Why signet rings symbolise wealth and power

Although this year’s exam results have been a bit of a fiasco(!) and it’s unlikely that graduation ceremonies are going to happen this year, you can still celebrate by giving your son, daughter, niece or nephew a gift they will always remember. And what could be better than a signet ring.

Available as simple, plain bands or with gemstones, you can have them engraved with your loved one’s monogram or even your family crest. A gift they will surely treasure, especially during these difficult times.

We took a look at the history of the signet ring and why they make such an ideal present.

What is a signet ring?

Egyptian-signet-ring

A signet ring is pretty much how it sounds – a ring which bares someone’s signature!

Signet rings date back to 1400 BC where they were worn by the Mesopotamian and Ancient Egyptian civilisations. While they were always beautiful pieces of jewellery, they also served another important function.

Engraved with a family crest or other significant mark, they were used as an alternative to someone’s signature. The signet ring would be pressed into hot wax or soft clay and the distinctive impression left would act as an identification mark.

Why are they also called seal rings?

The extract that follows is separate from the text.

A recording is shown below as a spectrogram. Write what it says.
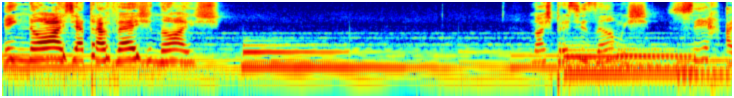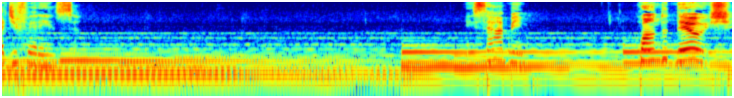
em nós e através de nós. Nós precisamos ser a diferença. E sabe, quando Deus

The impression left by a signet ring can’t be removed without damaging the identifying mark, which is why they are also called seal rings. Used by royal rulers and religious leaders, they sealed everything from documents to tombs and proved that something was authentic and hadn’t been tampered with.

In the Middle Ages, signet rings were used by wealthy individuals to prove that their letters were genuine, and, by the 14th century, it was compulsory for all important legal documents to be stamped with a signet ring.

How are signet rings designed?

Just like signatures, every signet ring was unique and usually included a family crest or a special mark which personally identifies the ring holder. This could be a monogram, icon or a coat of arms.

As a signet ring needed to leave a clear impression, the jewellery maker needed to create the design as a mirror-image, so that the finished impression would be the right way round. This level of detail also helped ensure that rings were very difficult to copy. In fact, very few signet rings from the Mediaeval times survive, as they were destroyed when the owner died to stop them being used to forge documents.

How have signet rings changed over the ages?

ancient-signet-ring

In ancient Egypt, signet rings were made of hardstone or blue pottery called faience. The rings were flat on the outside and ornate with decorations and symbols used to denote its owner.

It wasn’t until the bronze age that metal was used to make the rings, and they started to take on the form we recognise today.

The nineteenth century saw rings become more ornate with precious and semi-precious stones being added to the design. This in turn made the rings larger and heavy, so they were often kept in jewellery boxes or added to a chain or the fob of pocket watches to make them more wearable.

One common theme throughout all of history is that the signet ring was considered to be symbol of class, wealth and power. As rings cost a great deal, they were often handed down from father to son.

Looking for a signet ring?

You might not be able to use a signet ring in place of your signature anymore, but they still make a wonderful gift to celebrate a special birthday or to mark a graduation. We do all types and can arrange for the ring to be engraved with a special message. A perfect gift whatever the occasion. Pop into our store to view our collection.